The film is probably too laidback and tends to drag somewhat in between the action scenes. Here though Donaldson adds an appealingly laidback parochialism. Where most dystopian films tend to create heroes as ideological cutouts, Donaldson keeps the film focused on the wry warmth of his characters. Smith is shown as just an ordinary man in naturalistic surroundings – playing with the dog on a beach, cycling through the countryside, mowing the lawns at the motel. After all, how more archetypically average could you get than a hero who is known as just Smith? As such, Smith is the quintessential New Zealand hero. He seems to embody all the aspects that the country saw as laudable around that era – the time when New Zealand was sitting just between post-War British colonialism and modern metropolitanisation – Smith is happy-go-lucky, disinterested in any ideological stance on the world around him and at best rises to an anti-authoritarian defiance, but mostly just wants to be on his own and enjoying Godzone.

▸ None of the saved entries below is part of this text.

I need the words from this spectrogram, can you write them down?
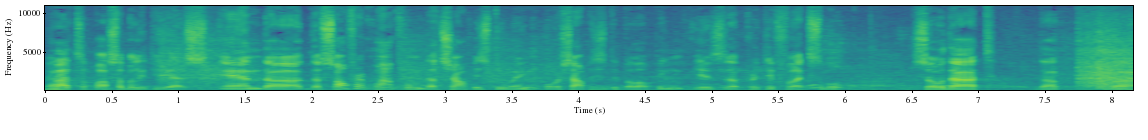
right? That's a possibility, yes. And uh, the software platform that Sharp is doing or Sharp is developing is uh, pretty flexible, so that the, the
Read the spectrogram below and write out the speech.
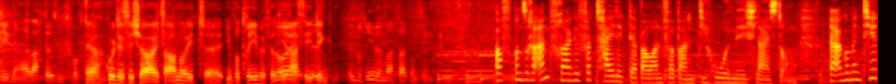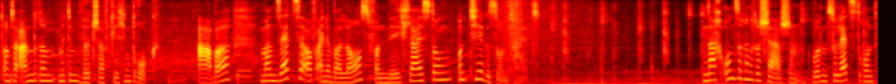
7.500, 8.000 Ja, gut, das ist ja jetzt auch noch nicht, äh, übertrieben für die Rasse. Ich Übertrieben macht da keinen Sinn. Auf unsere Anfrage verteidigt der Bauernverband die hohe Milchleistung. Er argumentiert unter anderem mit dem wirtschaftlichen Druck. Aber man setze auf eine Balance von Milchleistung und Tiergesundheit. Nach unseren Recherchen wurden zuletzt rund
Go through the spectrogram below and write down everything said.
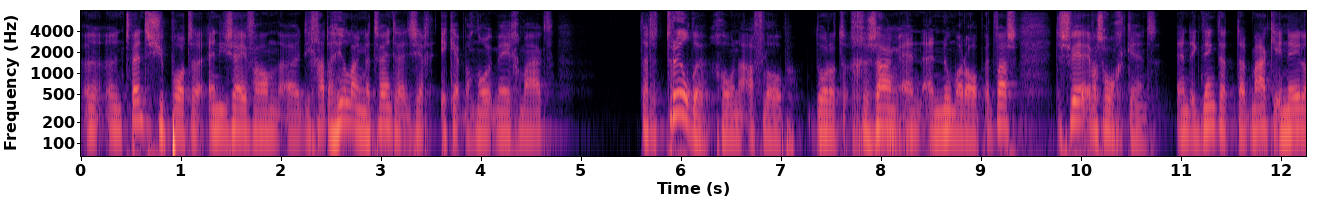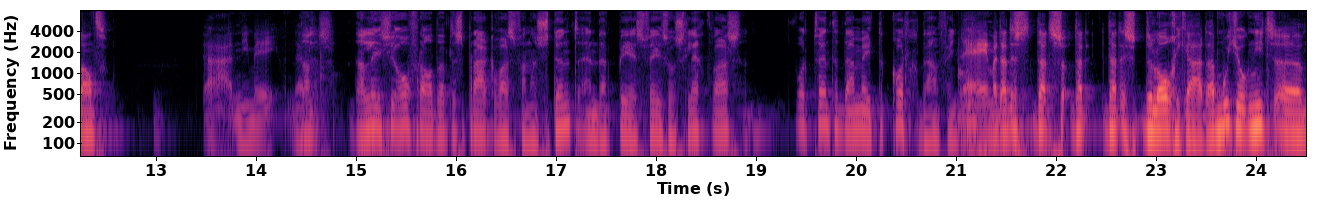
een, een Twente supporter, en die zei van, eh, die gaat al heel lang naar Twente. Die zegt, ik heb nog nooit meegemaakt dat het trilde gewoon na afloop. Door het gezang en, en noem maar op. Het was, de sfeer was ongekend. En ik denk dat dat maak je in Nederland ja, niet mee. dan lees je overal dat er sprake was van een stunt en dat PSV zo slecht was. Wordt Twente daarmee tekort gedaan, vind je? Nee, maar dat is, dat is, dat, dat is de logica. Daar moet je ook niet ehm,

Sam Neill has yet to fully develop the charisma that had labeled the Sexiest Man in the World in the 1990s. A couple of years later, Neill would appear in My Brilliant Career (1979) then go onto The Final Conflict (1981) and the international acclaim of the masterful tv series Reilly, Ace of Spies (1983), directed by fellow New Zealander Martin Campbell, and the rest is history. Here Neill is still new as a screen presence – even though he is the hero of the show, his Smith is a passive character, yet Neill has an undeniably cocky and infectious smile that signals great screen presence.
The craggy Ian Mune is good as the roughnecked Bullen. Even before the habit of bringing American stars in to carry films in the international arena became commonplace in NZ, Donaldson was way ahead of the crowd and imports Warren Oates in an appearance as an American military officer. The early parts of the film are stolen by Don Selwyn in a brief appearance as a Maori man who rents Sam Neill the island and gives him a dog – “What’s its name?” “I don’t know. It’s your dog.”
Sleeping Dogs should not be confused with the Canadian science-fiction/heist film Sleeping Dogs (1998).
Roger Donaldson next made Smash Palace (1981), a disturbing and emotionally raw film about a marriage breakup, which is one of finest films to emerge out of New Zealand in the 1980s and remains Donaldson’s single best film. The success of Smash Palace took Donaldson overseas where he made The Bounty (1984) and the Kevin Costner thriller No Way Out (1987), before such generally unexceptional mainstream commercial output as Cocktail (1988), Cadillac Man (1990), White Sands (1995), the underrated remake of The Getaway (1994), the disaster movie Dante’s Peak (1997), Thirteen Days (2000), before returning to New Zealand to make The World’s Fastest Indian (2005), and then back to international work on The Bank Job (2008), Seeking Justice (2011) and The November Man (2014). Donaldson’s one other venture into the science-fiction genre so far has been Species (1995).